Why?  Charges are often dismissed because these child molesters are judged to be nonviolent, or first offenders, or the family is persuaded to drop the charges.  The pedophile promises not to d it again.  Usually the only witness is the child-victim.  Many prosecutors regard their testimony as unreliable.  Another reason for these dismissals is that data from corrections, the social services and the social sciences is not well enough integrated to serve prosecutors and judges in asking for and granting sentences.

Less often, there have been instances where individuals have not been prosecuted because they are “VIPs” – very important pedophiles – e.g. politicians, important members of the community, boy scout leaders, teachers, clergy, etc.  This deeply frustrates law enforcement officers who are charged with upholding the law.


The pornography industry is growing explosively.  Its effects are conclusive.  It is a significant contributor to the passivity, detachment and dependency experienced by growing numbers of our youth.

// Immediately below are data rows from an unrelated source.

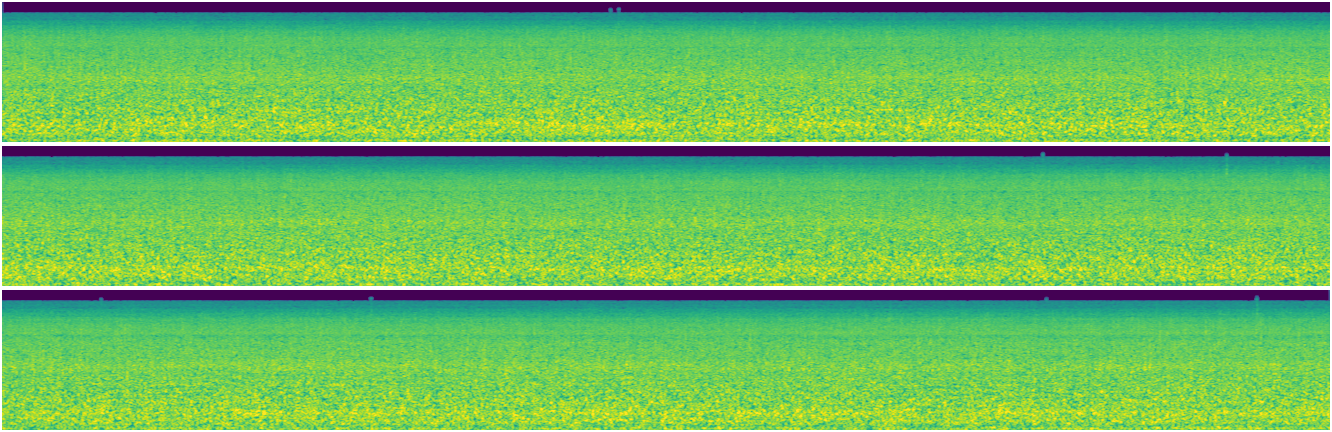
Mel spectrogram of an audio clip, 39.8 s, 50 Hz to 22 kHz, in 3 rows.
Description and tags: This sound effect was recorded with high quality sound equipment and comes from a sound library called Water Flow which is pack of 90 high quality audio files with a total length of 188 minutes. In this library you'll find various ambients and sounds on the streams, brooks and rivers.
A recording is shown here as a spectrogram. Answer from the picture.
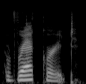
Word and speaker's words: record: That's record where the first syllable is stressed. For record, the second syllable is stressed. It's a What kind of part of speeches do you think it is? It is it's the verb. So we um here record the pronunciation. Yeah. The stress syllable is on the second the second one.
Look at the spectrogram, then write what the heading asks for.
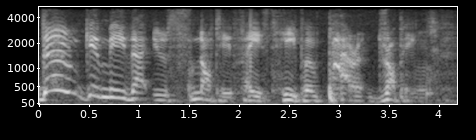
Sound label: Disk In Sound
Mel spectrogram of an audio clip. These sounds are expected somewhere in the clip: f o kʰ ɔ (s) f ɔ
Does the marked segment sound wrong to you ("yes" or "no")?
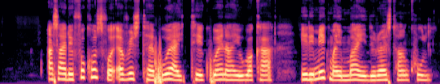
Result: no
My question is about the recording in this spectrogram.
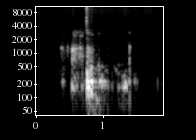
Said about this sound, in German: Ja, okay, ich weiß nicht, ob du den Donner hörst, aber hier ist auf jeden Fall gerade Gewitter.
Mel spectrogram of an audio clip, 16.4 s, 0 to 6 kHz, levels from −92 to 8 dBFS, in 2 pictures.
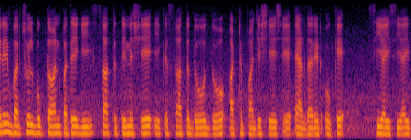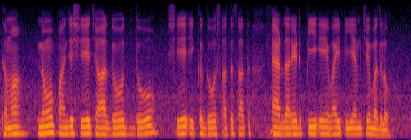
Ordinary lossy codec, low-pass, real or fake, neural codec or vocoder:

  • It portrays a confabulated and mythological construction and distortion of the real world in which destructive stereotypes abound, attachments are superficial, beauty is skin deep, relationships with others are narcissistic and exploitive, and sexual violence such as battering or rape is normal sexual foreplay.  Pornography’s ready availability legitimizes and validates its content and message.  Aberration and perversion are portrayed as normal behaviour.  Tragically, many people believe this, particularly young people.
  • Normal people become desensitized to the images portrayed in pornography, disinhibited to attack their intimate partners, and become increasingly dependent on more intense and unusual stimuli for excitement.  Paradoxically, normal people experience diminished sexual arousal following either prolonged or massive, short term exposure to nonviolent, noncoercive pornography.  Intimate relationships suffer.
  • Viewing pornography is not cathartic.  It does not reduce sexual tension.  It increases it.  In fact, it makes reducing sexual tension that  much more difficult.  Nor is viewing violence cathartic.  Each violent impression is another violent straw added until the violence finds release against an intimate partner, a family member, an acquaintance or even a stranger.  Pornography is a constant companion for the habitual sex-offender.  It sustains his or her defences and helps keep them from shattering.  It helps to preserve the psychic stability of this personality or character disordered individual whose psychological defences have become eroticized.


What is required, the Bagley Committee further concluded, is the recognition by all Canadians that children and youths have the absolute right to be protected from these offences.  It called for Canadian Criminal Code amendments to prohibit the accessibility and sale of adult visual pornographic material to young persons under 16 years of age, and for proactive law enforcement measures to eradicate child pornography from the Canadian market entirely.